I found some genetically informative studies on the benefits of marriage:
- Does marriage inhibit antisocial behavior?: An examination of selection vs causation via a longitudinal twin design.
- Accounting for the physical and mental health benefits of entry into marriage: A genetically informed study of selection and causation.
- Marriage and Involvement in Crime: A Consideration of Reciprocal Effects in a Nationally Representative Sample
- Marriage and Desistance From Crime: A Consideration of Gene–Environment Correlation
These studies control for genetic and shared environmental confounding in various ways and generally find some benefits of marriage on crime reduction and mental health/well-being. The benefits from non-controlled studies are found to be exagerated, of course, because they don’t control for the omnipresent genetic confounding. I posted one study on Twitter:
— Emil O W Kirkegaard (@KirkegaardEmil) November 28, 2017
— JayMan (@JayMan471) November 28, 2017
JayMan (J) doesn’t agree. In private, he argued that twin control studies don’t rule out all confounding. This is true, they fail to rule out a very tiny amount of genetic confounding — MZ twins are not exactly genetically identical, but they are very close. Furthermore, there is the possibility of non-shared non-genetic confounding.
Given that non-shared non-genetic variance is noise, one can indeed infer causation. Within MZ associations are strong evidence of causation.
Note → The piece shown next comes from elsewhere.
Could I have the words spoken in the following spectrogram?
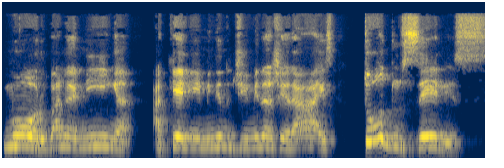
Moro, Bananinha, aquele menino de Minas Gerais. Todos eles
(Infer here was perhaps too strong a phrasing. I meant it probabilistically.)
In J’s words:
No, because it’s not *all* noise (obviously so in the case of sexual orientation in discordant twins). Some of it is developmental variation. Some of it is the result of pathogens/other environmental insults.
However, he is incorrect:
Evidence means that the posterior probability is larger than the prior. In this case, a within MZ association rules out confounding due to A and C pathways. This is important because A confounding is probably the largest source of confounding, hence ruling it out increases the probability of all remaining options including causal connection. This being a longitudinal study (with a control too) also rules out reverse causation, further increasing the probability of forward causation.
Your argument is ignoring the probability change. To generalize and illustrate: one cannot declare something not evidence just because it does not rule out all possible alternative interpretations. If we know that x must be one of 1, 2, … 10. Ruling out that it is 1-8 is strong evidence that it is 9, even if it is still possible that it is 10. Assuming equiprobable options, the probability increases by a factor of 5 (from 10% to 50%).
To give a concrete but simplified example. Suppose that whenever we find an association between two human variables like these, 60% of the time it is due to genetic confounding, 20% of the time it is due to shared environmental confounding, 10% of the time it is due to non-shared non-genetic confounding (this includes the developmental variation that J mentions) and 10% of the time it is causal. So, the prior probability of true causality is only 10%. However, if we then find that this relationship holds when we control for genetic and shared environmental confounding, the posterior probability of causality is now 50%. This is because only non-shared non-genetic confounding and true causality remains as possible options, both with 10% prior probability, and thus with 50% of the posterior. Thus, this represents a 5x increase in the probability. By one common Bayesian standard, this represents strong evidence.
Back in reality, a given link between two variables will be some mix of variance pathways (e.g. 50% genetic, 30% shared environmental confounding, 20% causal), not only a single. This does not change anything substantial about the results, only makes it more complicated. (Proof of this is left to the reader!)